Every year I teach my historiography course. The uninitiated will immediately respond, “What does that mean?” This is a required course for all history majors at Southeastern. The goals are the following:

  1. Provide a history of the writing of history throughout the ages (different perspectives and schools of thought);
  2. Think through how a Christian should understand and interpret history;
  3. Become proficient in researching, writing, and documenting papers on historical subjects.

Although some may think that sounds like a “dry” course, I actually enjoy teaching it and inspiring history majors to see history through God’s eyes and to be the best they can be in their thinking and writing.

I use a number of valuable sources to help achieve those goals listed above. One book I give students is Carl Trueman’s Histories and Fallacies.

Trueman writes in an engaging way and aids in showing how general theories of history can sometimes lead us astray. His focus there is on the Marxist interpretation, which doesn’t allow for any falsification at all. One must agree with the theory regardless of the facts presented.

He also does a fine job of showing how groups like Holocaust deniers attempt to gain respectability in the historical profession. Students learn how to analyze this particular movement and see why it lacks credibility.

Further, Trueman highlights some of the most common fallacies historians may fall into as they research and try to offer explanations.

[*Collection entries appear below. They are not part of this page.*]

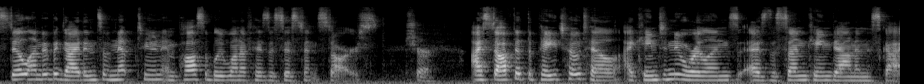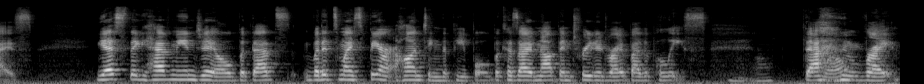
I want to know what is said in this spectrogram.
still under the guidance of Neptune and possibly one of his assistant stars. Sure. I stopped at the Page Hotel. I came to New Orleans as the sun came down in the skies. Yes, they have me in jail, but that's but it's my spirit haunting the people because I have not been treated right by the police. That right.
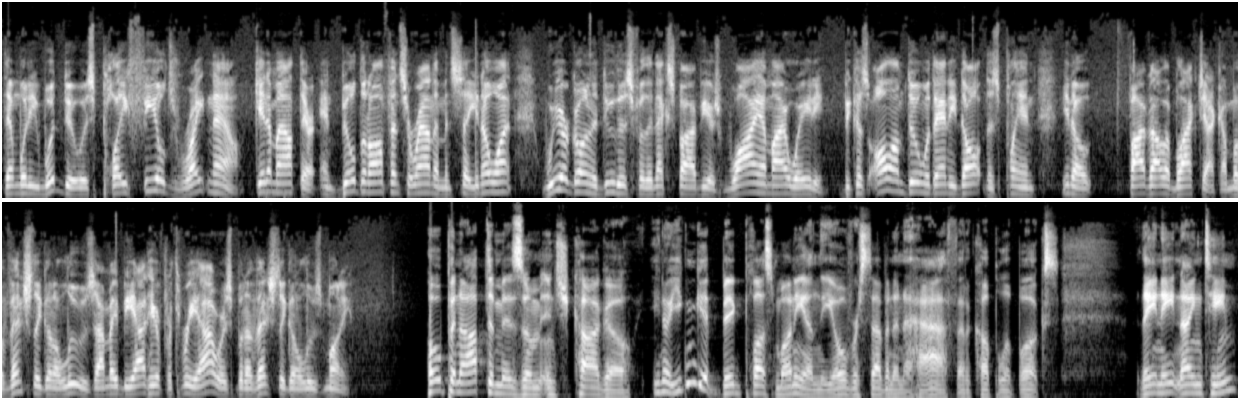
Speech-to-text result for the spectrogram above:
then what he would do is play Fields right now, get him out there, and build an offense around him, and say, you know what, we are going to do this for the next five years. Why am I waiting? Because all I'm doing with Andy Dalton is playing, you know, five dollar blackjack. I'm eventually going to lose. I may be out here for three hours, but eventually going to lose money. Hope and optimism in Chicago. You know, you can get big plus money on the over seven and a half at a couple of books. Are they an eight nine team?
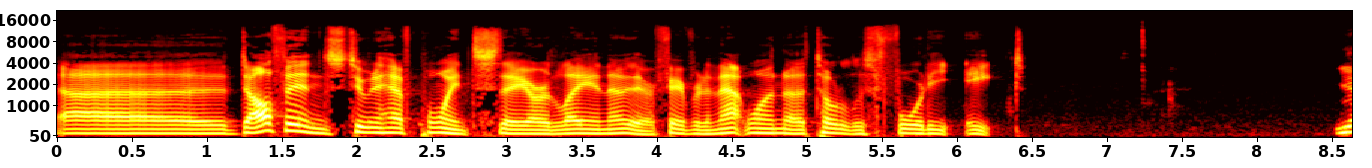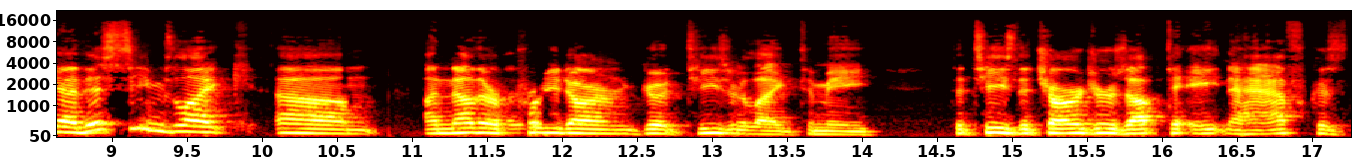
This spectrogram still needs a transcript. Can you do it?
Uh, Dolphins, two and a half points. They are laying, they're favored in that one. Uh, total is 48. Yeah, this seems like um, another pretty darn good teaser leg to me to tease the Chargers up to eight and a half because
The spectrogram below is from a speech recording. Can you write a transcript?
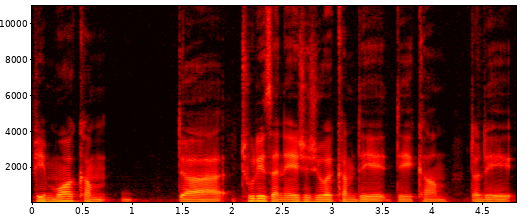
Puis moi, comme. De- tous les années, je jouais comme des. des comme, dans des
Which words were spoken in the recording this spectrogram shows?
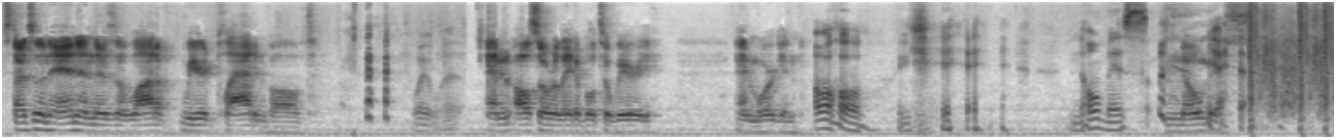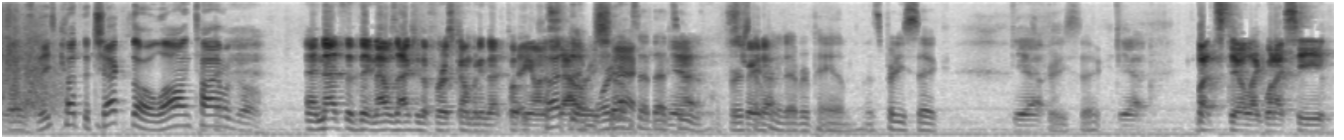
Starts with an N, and there's a lot of weird plaid involved, Wait, what? and also relatable to Weary and Morgan. Oh. Nomis. No miss. Was- They cut the check though, a long time ago. And that's the thing. That was actually the first company that put They me on a cut the salary. check. Morgan said that too. Yeah, the first straight company up. to ever pay him. That's pretty sick. Yeah. Pretty sick. Yeah. But still, like when I see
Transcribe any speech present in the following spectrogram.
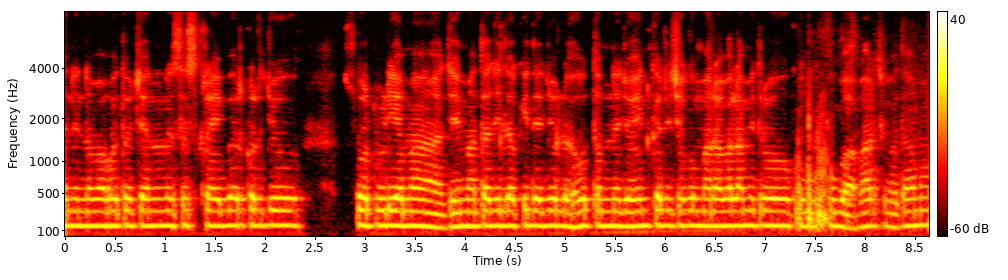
અને નવા હોય તો ચેનલને સબસ્ક્રાઈબર કરજો. શોર્ટ વિડીયોમાં જય માતાજી લખી દેજો. એટલે હું તમને જોઈન કરી શકું. મારા વાલા મિત્રો, ખૂબ ખૂબ આભાર છે બધાનો.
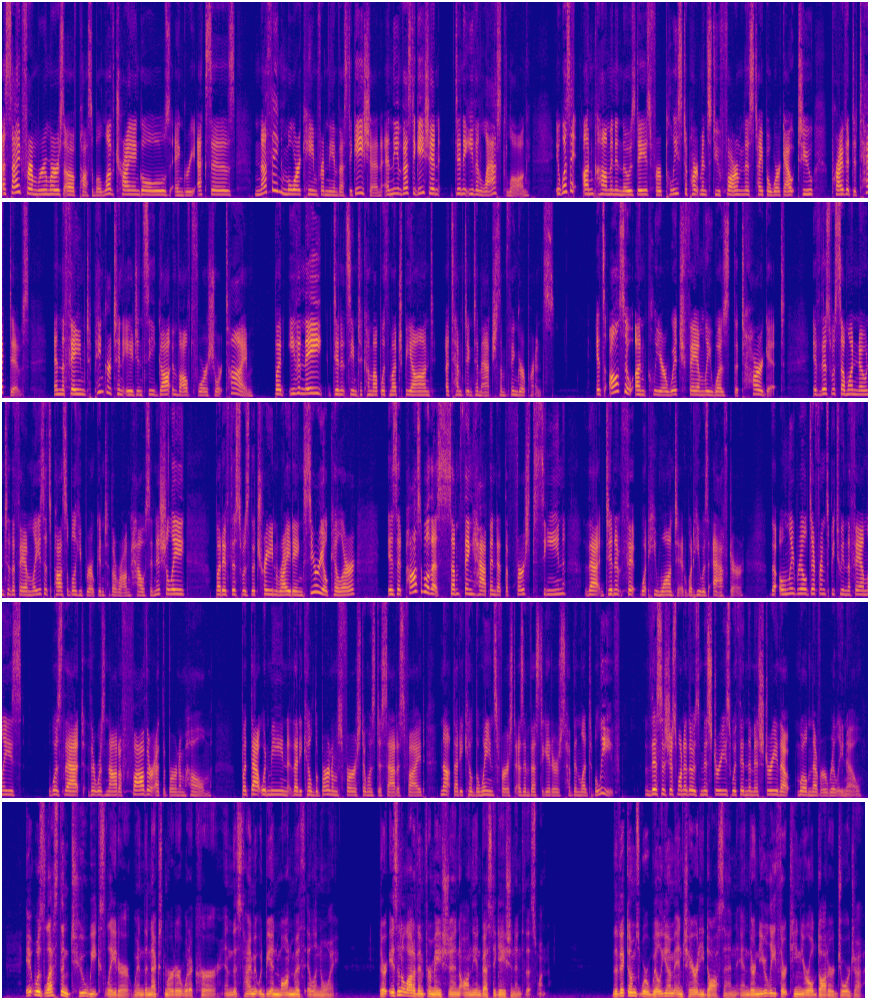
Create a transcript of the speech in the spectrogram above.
Aside from rumors of possible love triangles, angry exes, Nothing more came from the investigation, and the investigation didn't even last long. It wasn't uncommon in those days for police departments to farm this type of work out to private detectives, and the famed Pinkerton agency got involved for a short time. But even they didn't seem to come up with much beyond attempting to match some fingerprints. It's also unclear which family was the target. If this was someone known to the families, it's possible he broke into the wrong house initially. But if this was the train riding serial killer, is it possible that something happened at the first scene that didn't fit what he wanted, what he was after? The only real difference between the families was that there was not a father at the Burnham home but that would mean that he killed the Burnhams first and was dissatisfied, not that he killed the Waynes first, as investigators have been led to believe. This is just one of those mysteries within the mystery that we'll never really know. It was less than two weeks later when the next murder would occur, and this time it would be in Monmouth, Illinois. There isn't a lot of information on the investigation into this one. The victims were William and Charity Dawson and their nearly 13 year old daughter, Georgia.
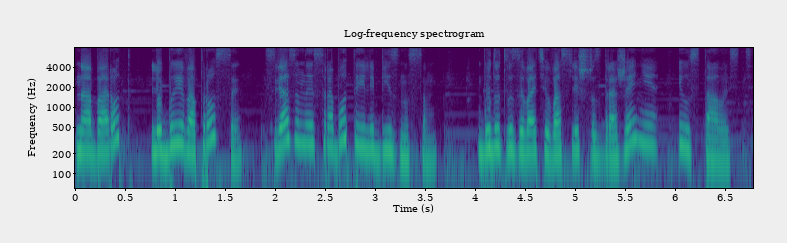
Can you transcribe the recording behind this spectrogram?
Наоборот, любые вопросы, связанные с работой или бизнесом, будут вызывать у вас лишь раздражение и усталость.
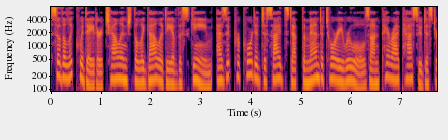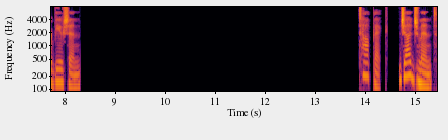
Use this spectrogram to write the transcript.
So the liquidator challenged the legality of the scheme, as it purported to sidestep the mandatory rules on pari passu distribution. Judgment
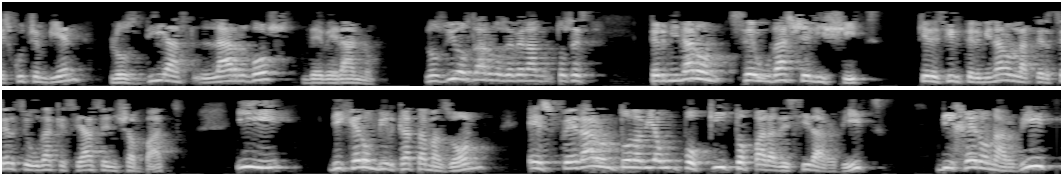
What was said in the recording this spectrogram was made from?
escuchen bien, los días largos de verano. Los días largos de verano. Entonces, terminaron Seudá Shelishit, quiere decir, terminaron la tercera Seudá que se hace en Shabbat, y dijeron Birkat Amazon, esperaron todavía un poquito para decir Arbit, dijeron Arbit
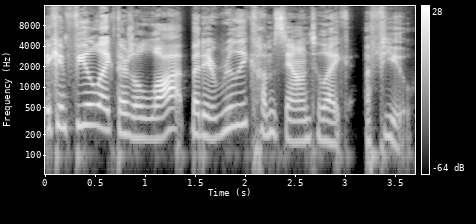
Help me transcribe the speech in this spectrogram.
it can feel like there's a lot, but it really comes down to like a few.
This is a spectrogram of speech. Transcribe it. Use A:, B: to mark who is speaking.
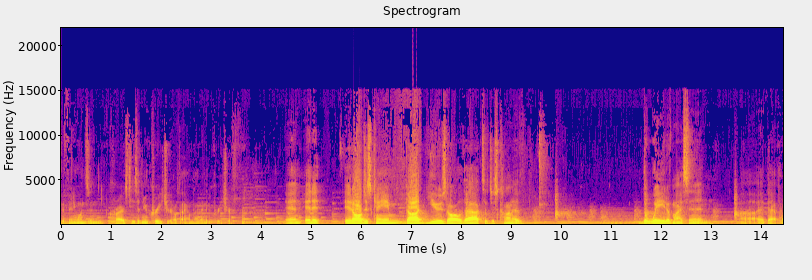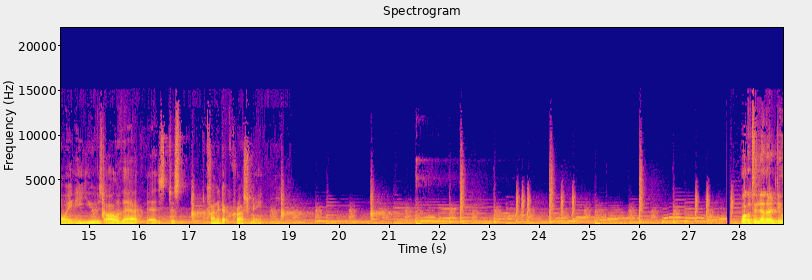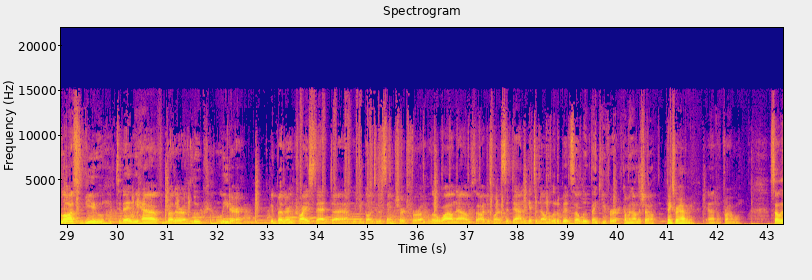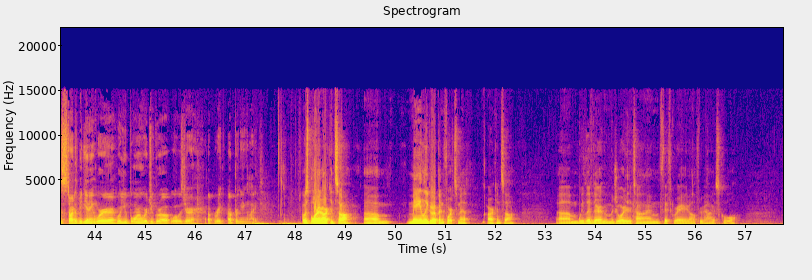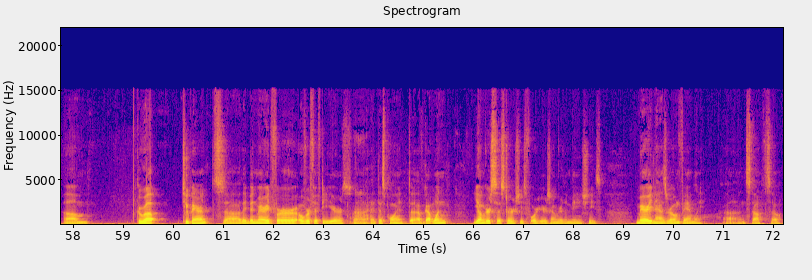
A: If anyone's in Christ, he's a new creature. And I was like, I'm not a new creature. And and it it all just came. God used all of that to just kind of the weight of my sin. Uh, at that point, He used all of that as just kind of to crush me.
B: Welcome to another Doulos View. Today we have Brother Luke Leader, good brother in Christ that uh, we've been going to the same church for a little while now. So I just want to sit down and get to know him a little bit. So, Luke, thank you for coming on the show.
A: Thanks for having me.
B: Yeah, no problem. So let's start at the beginning. Where were you born? Where'd you grow up? What was your upbringing like?
A: I was born in Arkansas. Um, mainly grew up in Fort Smith, Arkansas. Um, we lived there the majority of the time, fifth grade, all through high school. Um, grew up two parents. Uh, they've been married for over 50 years uh, wow. at this point. Uh, I've got one younger sister. She's four years younger than me. She's married and has her own family uh, and stuff. So,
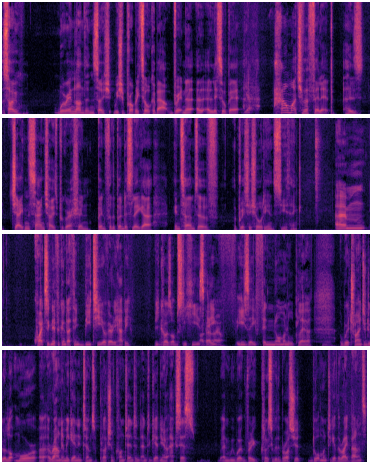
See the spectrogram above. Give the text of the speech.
So we're in London, so sh- we should probably talk about Britain a, a, a little bit. Yeah. How much of a fillip has Jadon Sancho's progression been for the Bundesliga in terms of a British audience? Do you think? Um, quite significant. I think BT are very happy because mm. obviously he is a he's a phenomenal player. Mm. We're trying to do a lot more uh, around him again in terms of production of content and, and to get you know access. And we work very closely with the Borussia Dortmund to get the right balance.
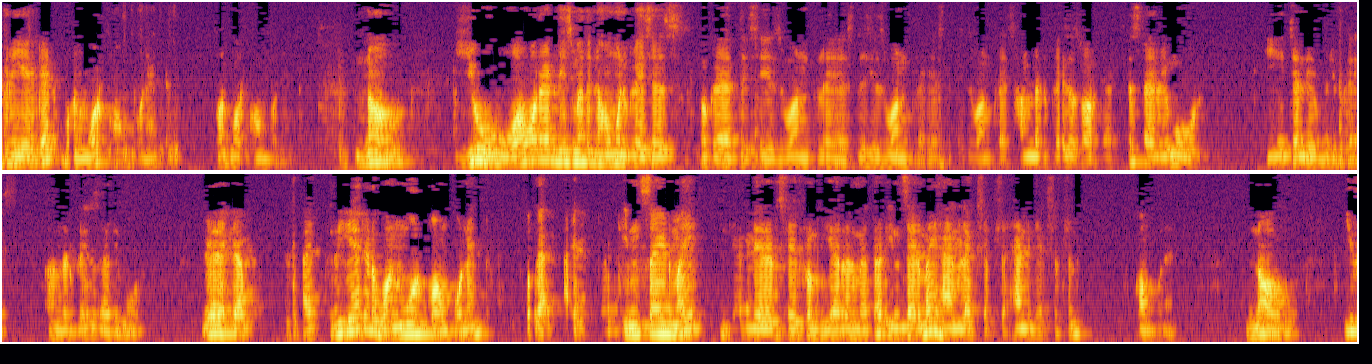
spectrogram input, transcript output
created one more component. One more component. Now you override this method in how many places? Okay this is one place this is one place this is one place. 100 places are just i removed each and every place. 100 places i removed where i kept i created one more component. Okay i kept inside my get derived state from the error method inside my handle exception handling exception component. Now if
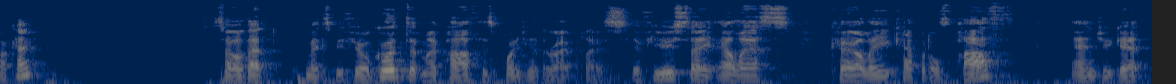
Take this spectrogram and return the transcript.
Okay? So that makes me feel good that my path is pointing at the right place. If you say ls curly capitals path and you get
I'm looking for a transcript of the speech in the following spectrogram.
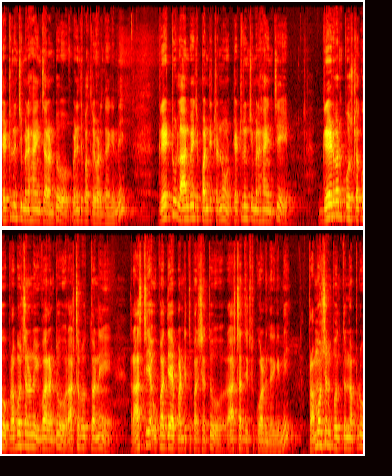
టెట్ నుంచి మినహాయించాలంటూ వినతి పత్రం ఇవ్వడం జరిగింది. గ్రేడ్ టూ లాంగ్వేజ్ పండిట్లను టెట్ నుంచి మినహాయించి గ్రేడ్ వన్ పోస్టులకు ప్రమోషన్లను ఇవ్వాలంటూ రాష్ట్ర ప్రభుత్వాన్ని రాష్ట్రీయ ఉపాధ్యాయ పండిత పరిషత్తు రాష్ట్ర అధ్యక్షుడు కోరడం జరిగింది. ప్రమోషన్ పొందుతున్నప్పుడు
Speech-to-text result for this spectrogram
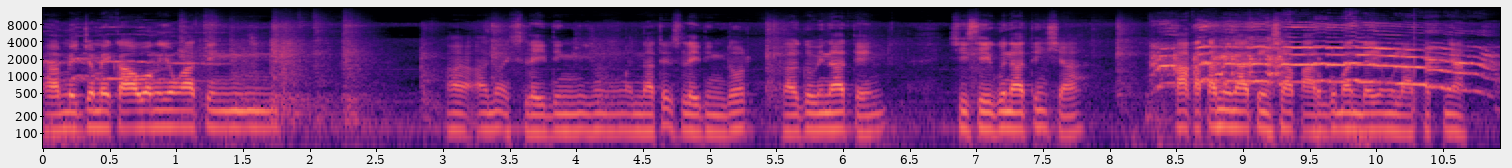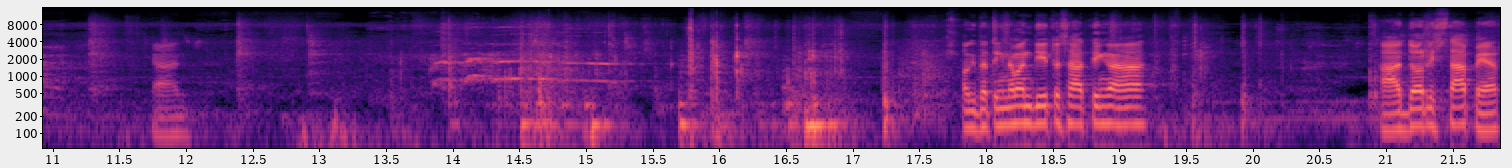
Ah, medyo may kawang yung ating ah, ano, sliding yung ano natin, sliding door. Gagawin natin, sisigo natin siya. Kakatamin natin siya para gumanda yung lapat niya. Yan. Pagdating naman dito sa ating ah, ah, door stopper,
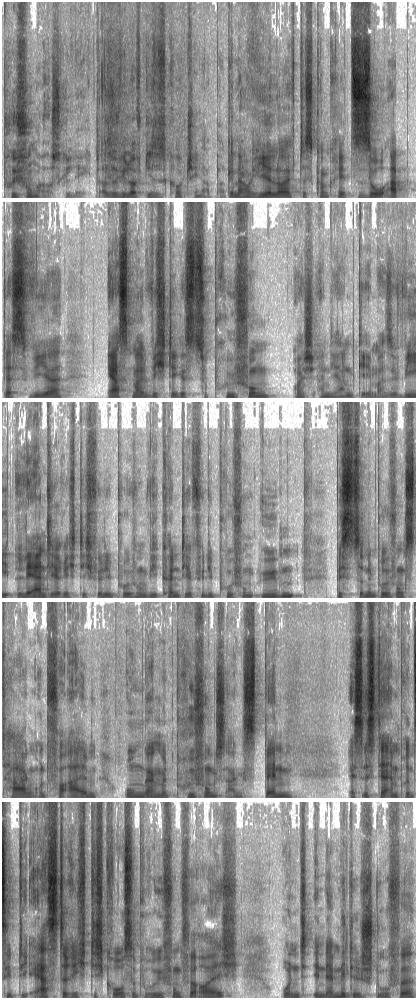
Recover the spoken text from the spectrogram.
Prüfung ausgelegt. Also wie läuft dieses Coaching ab? Genau, hier läuft es konkret so ab, dass wir erstmal Wichtiges zur Prüfung euch an die Hand geben. Also wie lernt ihr richtig für die Prüfung? Wie könnt ihr für die Prüfung üben bis zu den Prüfungstagen und vor allem Umgang mit Prüfungsangst? Denn es ist ja im Prinzip die erste richtig große Prüfung für euch. Und in der Mittelstufe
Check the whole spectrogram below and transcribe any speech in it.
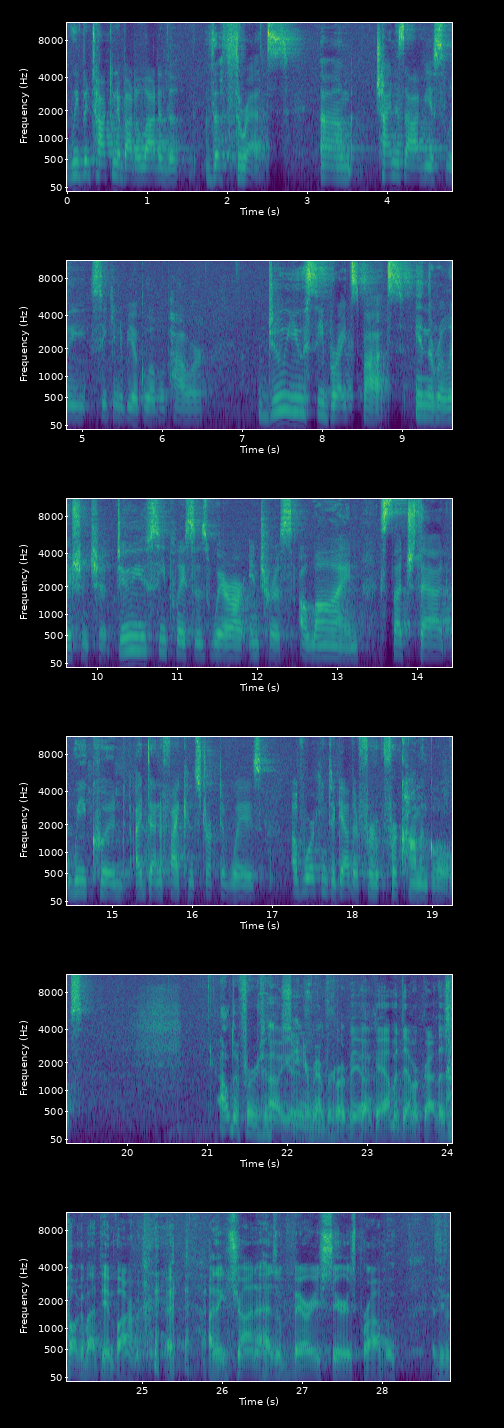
we've been talking about a lot of the, the threats. Um, China's obviously seeking to be a global power. Do you see bright spots in the relationship? Do you see places where our interests align such that we could identify constructive ways of working together for, for common goals? I'll defer to Oh, the you're senior gonna member. refer to me. Okay, I'm a Democrat. Let's talk about the environment. okay? I think China has a very serious problem. Have you,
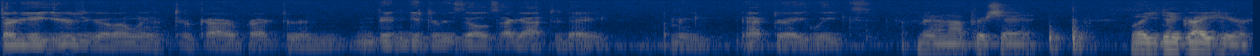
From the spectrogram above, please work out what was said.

All in all, this is a valuable resource.

Ronald Nash’s Christian Faith and Historical Understanding (another out-of-print book I use—copies can be obtained online in other ways) lays out an argument for the development of a Biblical worldview on history as it critiques various schools of historical thought.

I especially appreciate his takedown of individuals such as Rudolf Bultmann, who try to say they have a Christian understanding of history even while they deny all the basic doctrines of the faith and promote the view that it doesn’t matter whether there was a real Jesus or not, and if there was, there really wasn’t a physical resurrection. Nash’s logic in the book is impeccable.

Then there’s an outstanding chapter from another book that is essential for the course. Herbert Schlossberg’s Idols for Destruction has one chapter called “Idols of History.” It concentrates on how people turn history into an idol and somehow believe that everything is historically determined.

This argument basically says that whatever happens in history is what was supposed to happen—therefore, one must get on the “right side of history.”

That “right-side-of-history” cliché is one that I despise. It omits human free will and makes our choices in life insignificant. Whatever is going to happen will happen, according to this view.

To help round out my students’ contemplation of how a Christian should view history, I also offer them my book called If the Foundations Are Destroyed: Biblical Principles and Civil Government. Although the subtitle centers on government, the principles in the book are applicable to all areas of life.

I go through them one-by-one with the students in the hope that they will generate further thought. I don’t claim that the principles espoused in the book are the only ones, but they are pretty fundamental and should guide students into the practice of evaluating whatever they read through Biblical principles.

And then, of course, there is that Turabian manual that becomes their guide into all of their writing techniques, from how to choose a topic, to how to develop an outline for writing, to the proper way to document what one has found (footnotes are a must), to even the rules for spelling, punctuation, use of numbers and abbreviations, and everything dealing with correct, scholarly writing.

I joke that we should refer to the manual as something handed down to us from St. Kate.

While students often struggle with all these details in the manual, it’s imperative they get the basics and then make it their reference work for all future papers.

Historiography is a course that is so fundamental that it is the gateway for taking the upper-level courses. I’m glad to provide the guidance these history majors need.

But more than merely a preparation for upper-level courses, the historiography course is a way to help each student develop a Christian philosophy of history. That’s a goal worth the time and effort.